Requirement |
Which lines run from the one containing "I want to know" through the end of the data? Write them out exactly, with the pictures left out.
####
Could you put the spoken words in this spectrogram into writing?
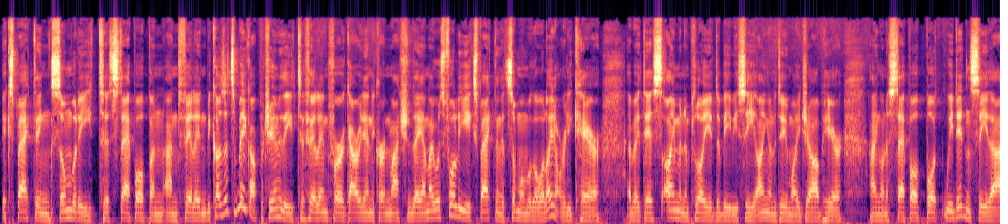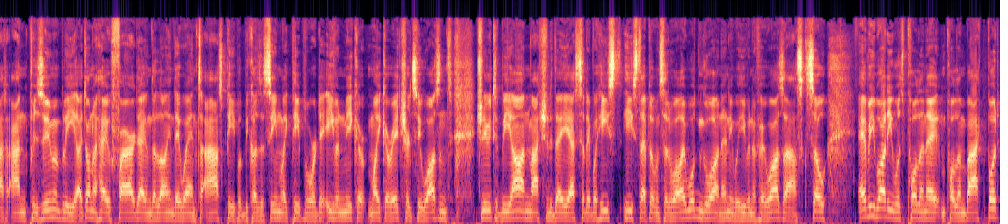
expecting somebody to step up and, and fill in because it's a big opportunity to fill in for Gary Lineker in match today. And I was fully expecting that someone would go, Well, I don't really care about this. I'm an employee of the BBC. I'm going to do my job here. I'm going to step up. But we didn't see that. And presumably, I don't know how far down the line they went to ask people because it seemed like people were, even Micah, Micah Richards, who wasn't due to be on Match of the Day yesterday, but he, he stepped up and said, Well, I wouldn't go on anyway, even if I was asked. So everybody was pulling out and pulling back. But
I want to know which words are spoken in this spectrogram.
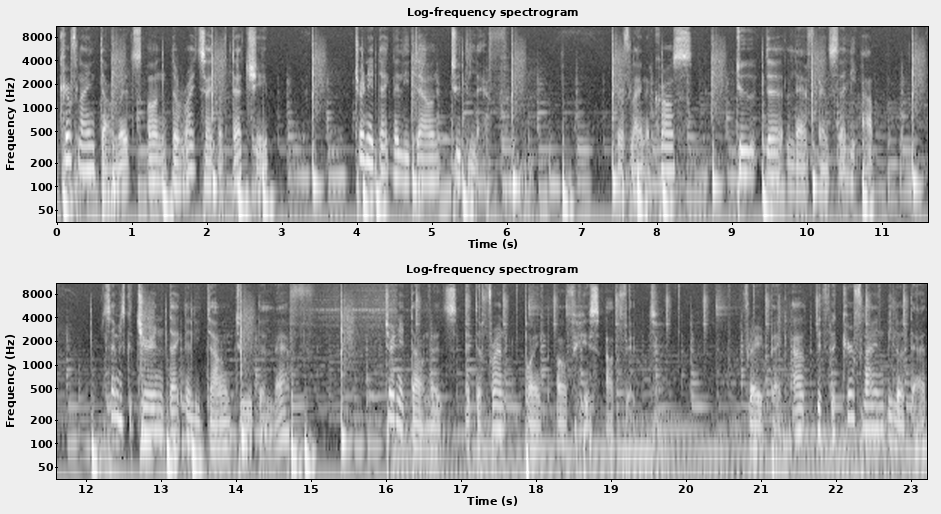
curve line downwards on the right side of that shape, turn it diagonally down to the left. Curve line across to the left and slightly up. Semi turn diagonally down to the left. Turn it downwards at the front point of his outfit. Flare it back out with a curve line below that.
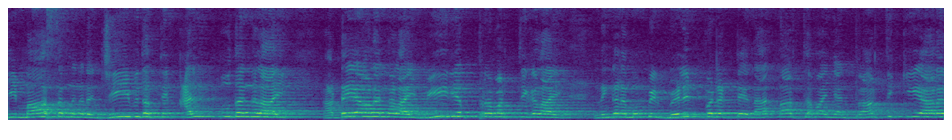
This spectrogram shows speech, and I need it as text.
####
Worked solution |
I want to know which words are spoken in this spectrogram.
curve line downwards on the right side of that shape, turn it diagonally down to the left. Curve line across to the left and slightly up. Semi turn diagonally down to the left. Turn it downwards at the front point of his outfit. Flare it back out with a curve line below that.
This spectrogram shows speech, and I need it as text.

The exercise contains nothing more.